“My guitar’s being sassy,” complained Titus frontman Patrick Stickles early on. “It sounds like a limp dick.” Didn‘t matter. Neither did the sparse crowd at the Palm Door, or the sound problems that dogged the band throughout their set. Titus was already a forceful live band before releasing The Monitor, their thrilling new album, and now they’re something to behold, easily the best band I’ve heard at SXSW. These songs exist to be played live.
If The Monitor is ambitious overreach done perfectly, so is Titus’ stage show. The grueling schedule of SXSW seems to have actually added even more gravity to Stickles‘ scratched howl, and he and the rest of his band throw themselves around with commendable abandon. The band tore through a big chunk of the new album during their set, and every big moment had me involuntarily punching air. And the band had the audacity to close their set with “The Battle of Hampton Roads”, the gargantuan 14-minute song that ends the album. Before they could wrap up, a stagehand told them they were done. Stickles‘ response: “We would’ve loved to finish that song. There was only 45 seconds left.”
Free Energy [Beauty Bar/Palm Door; 12:00 a.m.]

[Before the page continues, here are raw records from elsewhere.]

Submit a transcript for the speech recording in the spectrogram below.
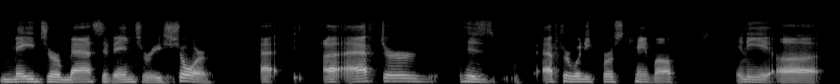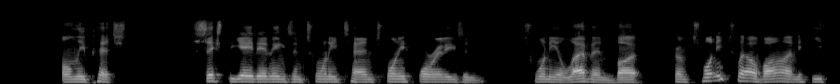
major massive injury. Sure, uh, after his after when he first came up, and he uh only pitched 68 innings in 2010, 24 innings in 2011, but from 2012 on, he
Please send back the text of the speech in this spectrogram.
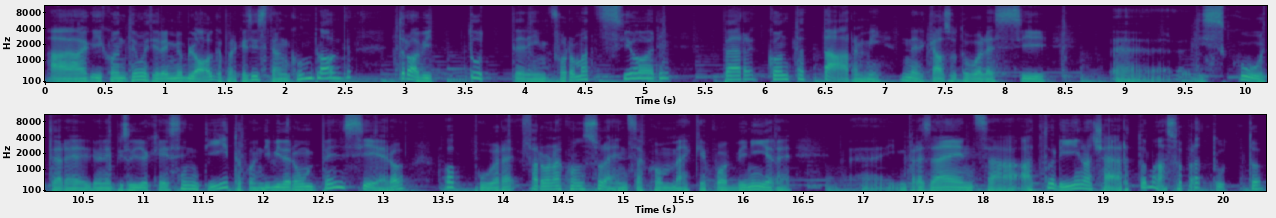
ai contenuti del mio blog, perché esiste anche un blog, trovi tutte le informazioni per contattarmi. Nel caso tu volessi eh, discutere di un episodio che hai sentito, condividere un pensiero oppure fare una consulenza con me che può avvenire eh, in presenza a Torino, certo, ma soprattutto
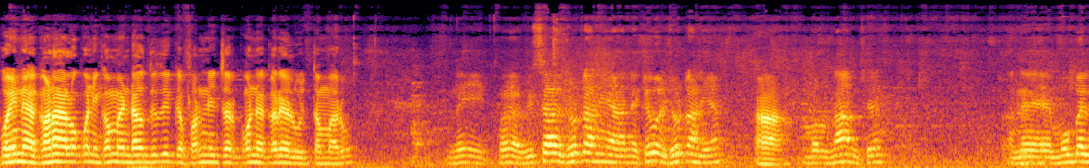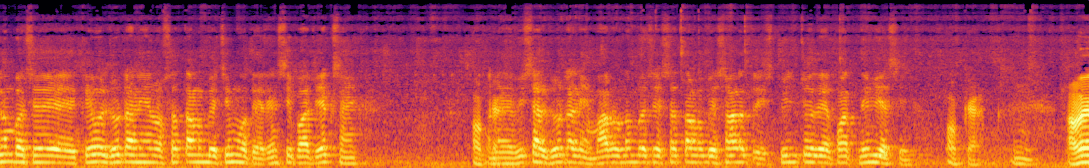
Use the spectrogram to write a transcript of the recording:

I was a bit worried that retro Philly power-poppers would be lost without the production gleam that James Murphy gave Stuck on Nothing, their likable debut album. But the band’s expertly constructed songs hold up just fine on their own. Free Energy keep the hooks coming relentlessly, and it’s a whole lot of fun to sing along to their gleeful nonsense choruses. They ended their set covering 70s FM-radio dominators Bachman-Turner Overdrive, and it says something about the quality of Free Energy’s songs that their own hooks sunk deeper– especially “Bang Pop”, which is a motherfucking hit waiting for a world to notice.

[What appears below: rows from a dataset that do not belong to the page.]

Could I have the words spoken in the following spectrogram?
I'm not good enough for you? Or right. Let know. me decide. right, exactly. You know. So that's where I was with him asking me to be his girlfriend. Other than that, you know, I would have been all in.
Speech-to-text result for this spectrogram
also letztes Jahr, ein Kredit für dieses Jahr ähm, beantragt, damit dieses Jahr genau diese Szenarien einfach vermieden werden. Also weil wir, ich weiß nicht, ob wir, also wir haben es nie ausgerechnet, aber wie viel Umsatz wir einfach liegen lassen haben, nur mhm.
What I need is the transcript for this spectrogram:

They’re nothing like a punk band, but you can tell by the way they fling themselves around the stage that they all spent formative years playing in punk bands, and that makes a difference. It also makes a difference that there’s a vaguely funky push-pull in the backbeat of all their songs. You can actually dance to this stuff, and people did. Hard. Including the Titus Andronicus dudes, who stayed front and center throughout, singing along loudly. All-out spontaneous dance parties are rare things at SXSW, and this one was a nice surprise. The dudes in the band thought so, too, telling the crowd over and over how happy they were that people were actually dancing. It wasn‘t hard, dudes.
Last year, these Memphis street-rap legends never made it to their SXSW show, so nobody seemed quite sure that this thing would actually happen. But there they were, crammed onto a tiny stage and digging deep into their back catalog of visceral bangers. The small, jammed in crowd gave them a hero’s welcome, and the duo responded in kind, digging out obscure jams like “Armed Robbery” and “Comin‘ Up”. Ball and G come off tough and businesslike onstage, planting their feet and rapping dead ahead; it’s not like the stage afforded them much room to move anyway. And I’d get an instant rush whenever something like the wriggling synth from “You Don’t Want Drama” would first kick in.

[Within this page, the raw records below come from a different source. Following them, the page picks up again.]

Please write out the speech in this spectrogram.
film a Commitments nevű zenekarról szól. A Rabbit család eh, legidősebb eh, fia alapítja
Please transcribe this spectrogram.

For most of the time they were onstage, Ball and G put on an expert bare-bones rap show, and the tracks from their forthcoming Grand Hustle debut sounded impressive. But with 20 minutes left to go, things took a turn for the weird. A live rock band, including a guitarist and washboard player in a Mexican luchador mask, jumped onstage to wheedle cheese-metal all over the duo’s songs. That meant we got a tender, bluesy run through the great old Cee-Lo collab “Paid Dues”, but it also meant we got a biker guy playing a harmonica solo on the bloodthirsty banger “White Meat”. You’re not going to believe this, but it turns out “White Meat” didn‘t need a harmonica solo after all.